when the overall composition of the picture is seen globally, perspectival distortions are no longer visible in their own right but rather contribute, as they do in natural vision, to impression of an emerging order, an object in the act of appearing, organising itself before our eyes.
The idea that paint is emerging into an order before ones eyes is interesting. The brain is trying to make sense of the shapes and define them into some natural appearance. With my work, I aim for the structures to define the space and height and depth of the painting – the structure is helping the eye to find ’emerging order’ within the painting. The scale of the painting means that the dimensionality has to be defined when you step back, and then the painting re-emerges as one steps closer or further away. This is an interesting concept!
He would start by discovering the geological foundations of the landscape; then… The task before him was, first, to forget all he had ever learned from science and, second, through these sciences to recapture the structure of the landscape as an emerging organism.
Again, idea of growing form, I like. It fits with my work and the arranging of moving brushstrokes and colours really well.
he was not God and wanted nevertheless to portray the world, to change it completely into a spectacle, to make visible how the world touches us.
Reading this text has been really useful for thinking about my work in a new way. I can better understand the purpose of the structure in my work and the abstract paint work, and better articulate my process.
I wanted to try adding symmetrical shapes to this image of the woodland canopy looking directly up.
The first lines I added were digital, but I realised from this that digital lines, especially without a drawing pad are too controlled and slow going.
I then moved to using a ruler and white gel pen. This allowed me to be a lot freer with the shapes and add in curves. I did the drawings in order from left to right. I used images of baroque cathedral domes that I had taken in Europe last summer to inspire the shapes I chose to add to the photograph. Turns out the cathedral I base my drawing on really affects the drawing I make! This suggests I should visit more cathedrals and churches in Lancaster to explore a variety of architecture, so far I have just been to the cathedral, but it would be interesting to see how the experience and drawing changes in different religious buildings.
The drawings were also inspired by Emma Kunz’s drawings, the concentric shapes to them and the linear shapes.

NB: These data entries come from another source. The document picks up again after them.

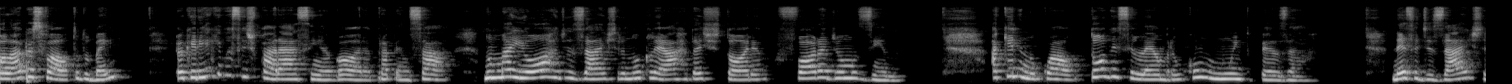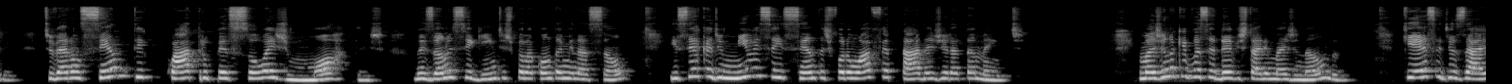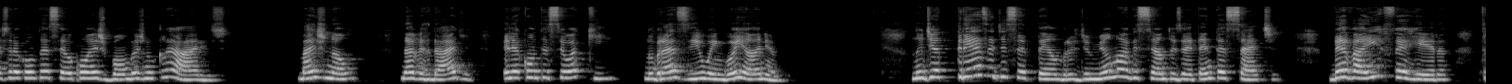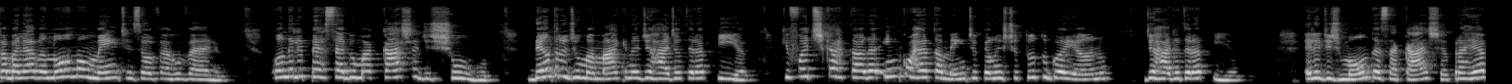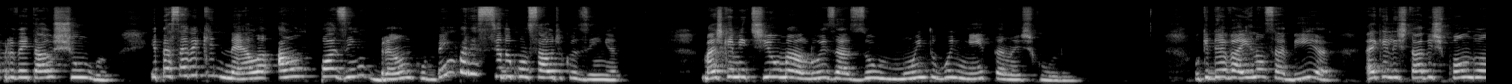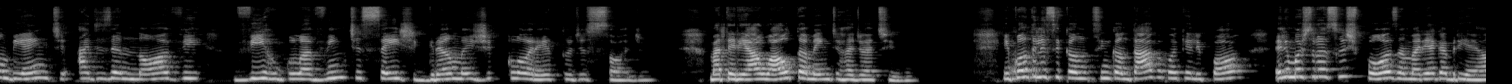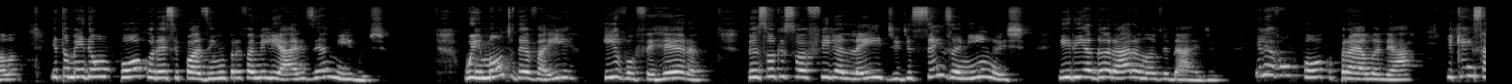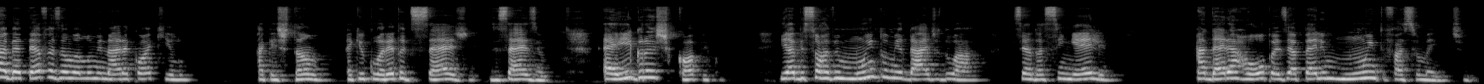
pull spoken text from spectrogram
Olá, pessoal, tudo bem? Eu queria que vocês parassem agora para pensar no maior desastre nuclear da história fora de uma usina. Aquele no qual todos se lembram com muito pesar. Nesse desastre, tiveram 104 pessoas mortas nos anos seguintes pela contaminação e cerca de 1.600 foram afetadas diretamente. Imagina o que você deve estar imaginando que esse desastre aconteceu com as bombas nucleares. Mas não. Na verdade, ele aconteceu aqui, no Brasil, em Goiânia. No dia 13 de setembro de 1987, Devair Ferreira trabalhava normalmente em seu ferro velho, quando ele percebe uma caixa de chumbo dentro de uma máquina de radioterapia, que foi descartada incorretamente pelo Instituto Goiano de Radioterapia. Ele desmonta essa caixa para reaproveitar o chumbo e percebe que nela há um pozinho branco, bem parecido com sal de cozinha, mas que emitia uma luz azul muito bonita no escuro. O que Devair não sabia é que ele estava expondo o ambiente a 19,26 gramas de cloreto de sódio, material altamente radioativo. Enquanto ele se, se, encantava com aquele pó, ele mostrou a sua esposa, Maria Gabriela, e também deu um pouco desse pozinho para familiares e amigos. O irmão de Devair, Ivo Ferreira, pensou que sua filha Leide, de seis aninhos, iria adorar a novidade. E levou um pouco para ela olhar, e quem sabe até fazer uma luminária com aquilo. A questão é que o cloreto de césio, de césio é higroscópico e absorve muita umidade do ar, Sendo assim, ele adere a roupas e a pele muito facilmente.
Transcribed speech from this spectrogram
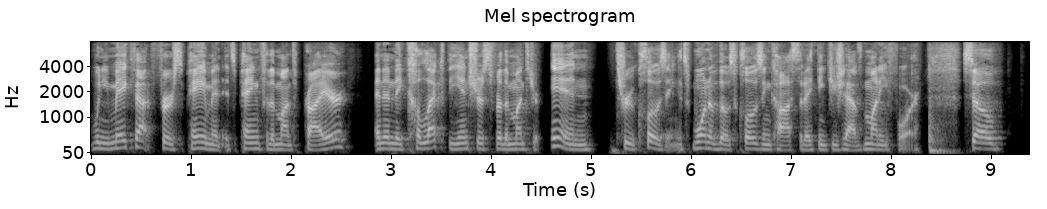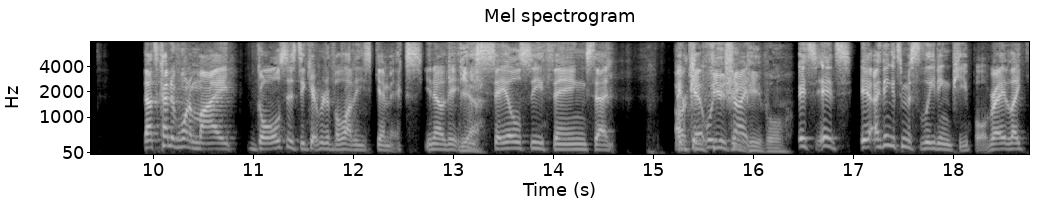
when you make that first payment, it's paying for the month prior. And then they collect the interest for the month you're in through closing. It's one of those closing costs that I think you should have money for. So that's kind of one of my goals is to get rid of a lot of these gimmicks. You know, the, Yeah. these salesy things that I are get confusing trying- people it's it's I think it's misleading people, right? Like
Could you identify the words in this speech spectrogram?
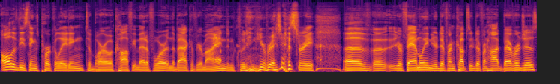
all of these things percolating, to borrow a coffee metaphor, in the back of your mind, yeah. including your rich history of uh, your family and your different cups of different hot beverages.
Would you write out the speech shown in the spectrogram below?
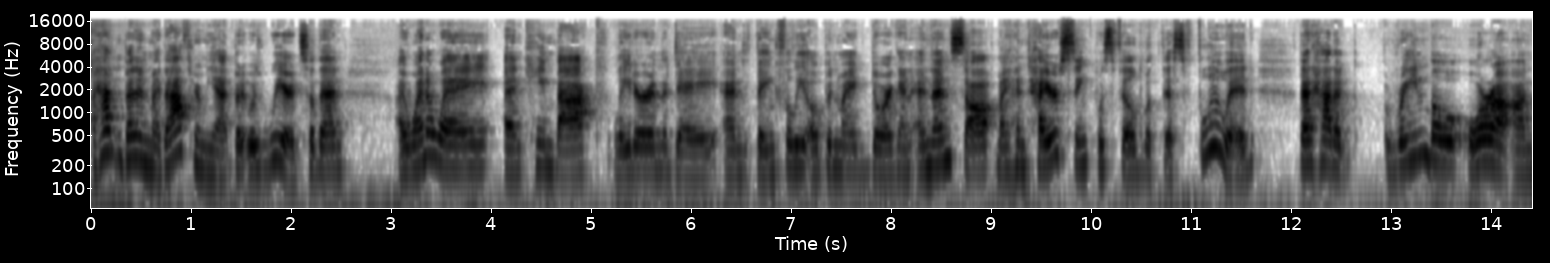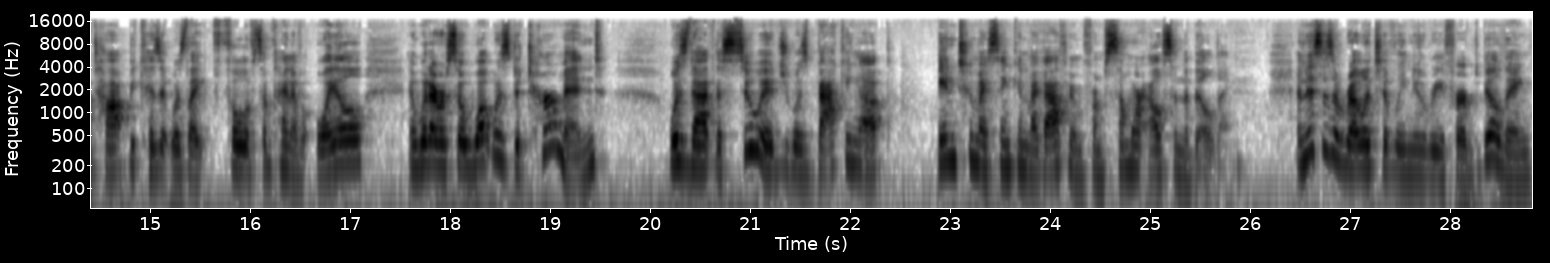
I hadn't been in my bathroom yet, but it was weird. So then I went away and came back later in the day and thankfully opened my door again and then saw my entire sink was filled with this fluid that had a rainbow aura on top because it was like full of some kind of oil and whatever. So what was determined was that the sewage was backing up into my sink in my bathroom from somewhere else in the building. And this is a relatively new refurbed building.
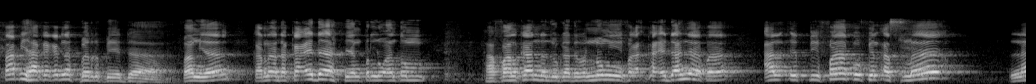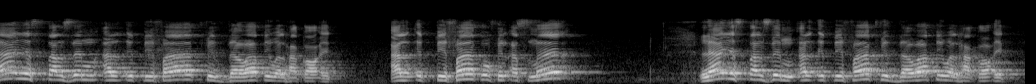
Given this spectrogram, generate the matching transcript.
tapi hakikatnya berbeda. Paham ya? Karena ada kaidah yang perlu antum hafalkan dan juga direnungi. Kaidahnya apa? Al-ittifaqu fil asma la yastalzim al-ittifaq fil dzawati wal haqa'iq. Al-ittifaqu fil asma la yastalzim al-ittifaq fil dzawati wal haqa'iq.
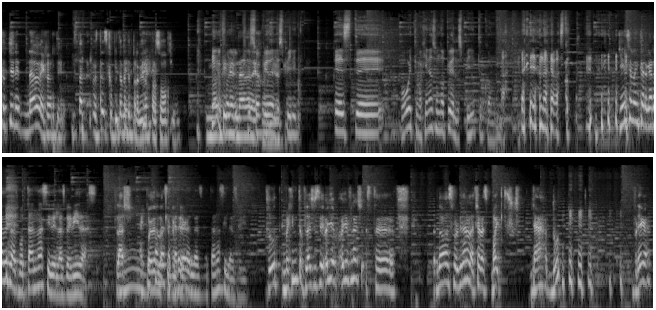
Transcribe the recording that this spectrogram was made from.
No tiene nada de Horny. Están ustedes completamente perdidos por su opio. No tiene nada de opio del Horny. espíritu. Este. Uy, ¿te imaginas un opio del espíritu con. Ah, ya no, ya basta. ¿Quién se va a encargar de las botanas y de las bebidas? Flash, Mm. Aquí puede quién la va a que cargo pega. de las botanas y las bebidas. Dude, imagínate Flash dice, oye, oye Flash, este, perdón, se me olvidaron las chelas. Voy, ya, dude. Frega.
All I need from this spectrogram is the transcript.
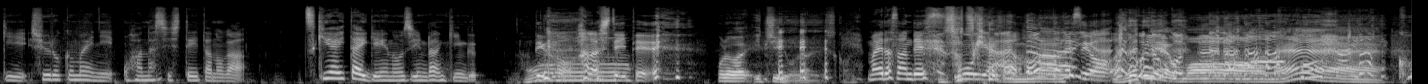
き収録前にお話ししていたのが付き合いたい芸能人ランキングっていうのを話していて。これは1位は誰ですか？前田さんです。嘘つけいや本当ですよ。公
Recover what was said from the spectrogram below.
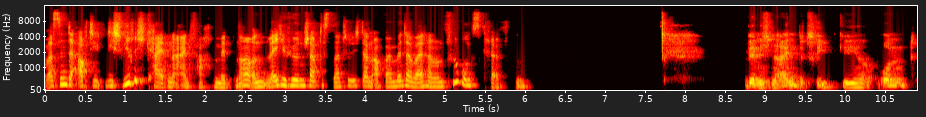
was sind da auch die die Schwierigkeiten einfach mit ne und welche Hürden schafft es natürlich dann auch bei Mitarbeitern und Führungskräften? Wenn ich in einen Betrieb gehe und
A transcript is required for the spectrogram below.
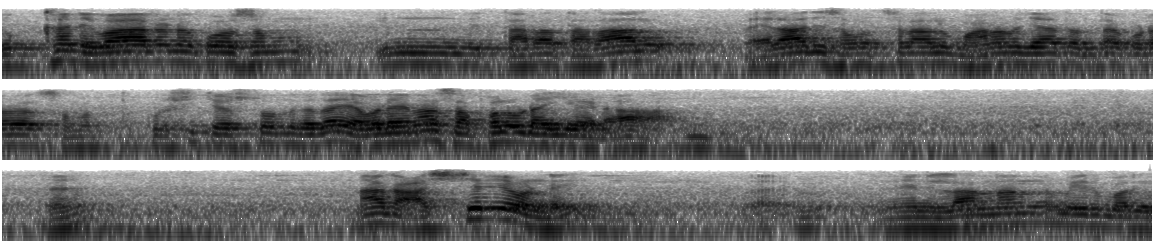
దుఃఖ నివారణ కోసం ఇన్ని తరతరాలు వేలాది సంవత్సరాలు మానవ జాతి అంతా కూడా సమ కృషి చేస్తోంది కదా ఎవడైనా సఫలుడయ్యాడా? నాకు ఆశ్చర్యం అండి. నేను ఇలా అన్నాను మీరు మరి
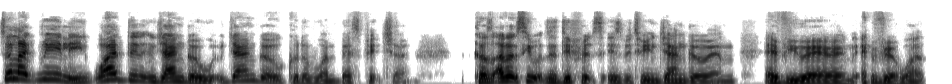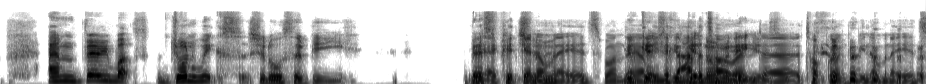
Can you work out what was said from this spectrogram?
So, like, really, why didn't Django? Django could have won Best Picture because I don't see what the difference is between Django and Everywhere and Everyone. And very much, John Wicks should also be Best yeah, could Picture. get nominated one day. I mean, if Avatar and uh, Top Gun can be nominated,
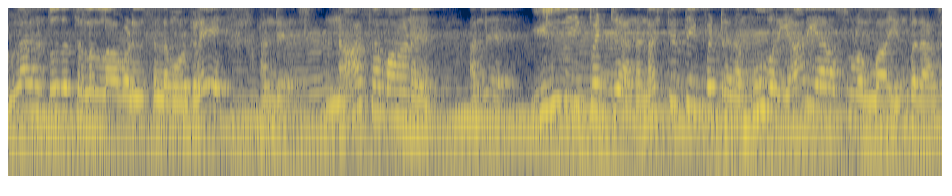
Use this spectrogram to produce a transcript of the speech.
அல்லாஹின் தூதர் ஸல்லல்லாஹு அலைவு செல்லம் அவர்களே அந்த நாசமான அந்த இழிவை பெற்று அந்த நஷ்டத்தை பெற்ற அந்த மூவர் யார் யார் சூழல்லா என்பதாக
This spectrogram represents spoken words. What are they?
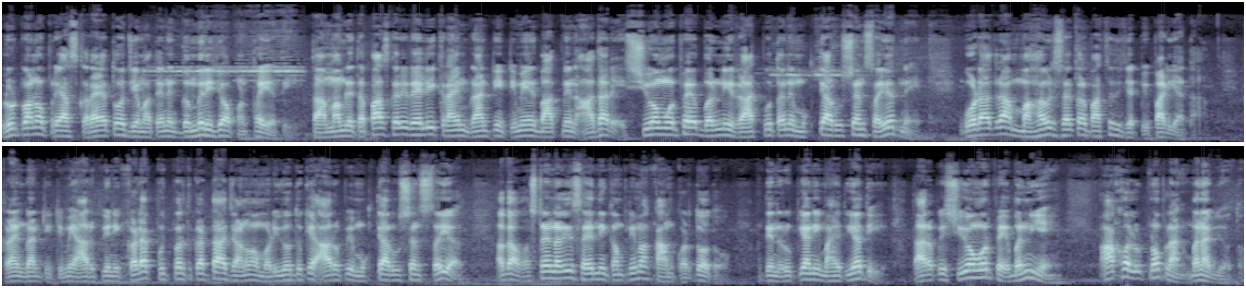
લૂંટવાનો પ્રયાસ કરાયો હતો, જેમાં તેને ગંભીર ઇજાઓ પણ થઈ હતી. આ મામલે તપાસ કરી રહેલી ક્રાઇમ બ્રાન્ચની ટીમે બાતમીના આધારે શિવમ ઉર્ફે બર્ની રાજપૂત અને મુખ્તિયાર હુસેન સૈયદને ગોડાદરા મહાવીર સર્કલ પાસેથી ઝડપી પાડ્યા હતા. ક્રાઇમ બ્રાન્ચની ટીમે આરોપીની કડક પૂછપરછ કરતા જાણવા મળ્યું હતું કે આરોપી મુખ્તાર હુસેન સૈયદ અગાઉ હસ્ટેનરી સૈયદની કંપનીમાં કામ કરતો હતો. તેને રૂપિયાની માહિતી હતી તો આરોપી શિવમ ઉર્ફે બન્નીએ આખો લૂંટનો પ્લાન બનાવ્યો હતો.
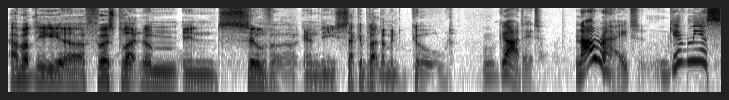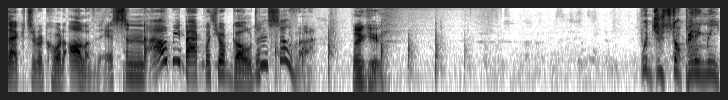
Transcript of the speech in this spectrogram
How about the uh, first platinum in silver and the second platinum in gold? Got it. All right. Give me a sec to record all of this, and I'll be back with your gold and silver. Thank you. Would you stop hitting me?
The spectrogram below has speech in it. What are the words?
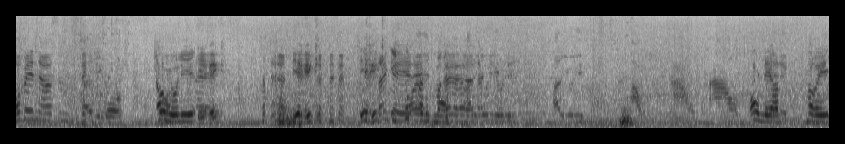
Robin aus dem Zweck. Nico. Ciao, Juli. Erik. Erik. Erik. Danke, Ich guck mal nicht mal. Äh, danke, Juli. Hallo Juli. Au. Au. Au. Hi, Leon. Sorry.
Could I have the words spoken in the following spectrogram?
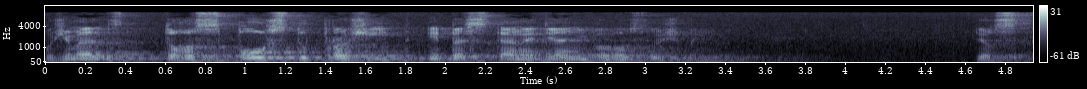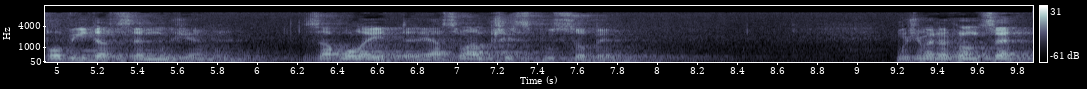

The most effective drawing is the centre-left one. This is because the design is simple and includes lots of white lines that move towards the centre. It really feels like there is depth to this drawing, and I am looking up at a building that is built underneath the trees.
I want to try these ideas on a bigger scale, and also play around with clay! Thinking about how I can translate these shapes into 3D.
One thing I’ve really learnt from this is that if I am thinking about shapes that reflect ceilings in a sculpture, I need to thinking about those shapes on a 2D surface and looking directly up and straight on to the designs. In the past when I have designed these structures I think about the shape from a side angle and looking up, but I never consider the design from standing directly underneath it. Thinking about the shapes in this way will really improve these structures in my work, I’m excited to see where it takes me!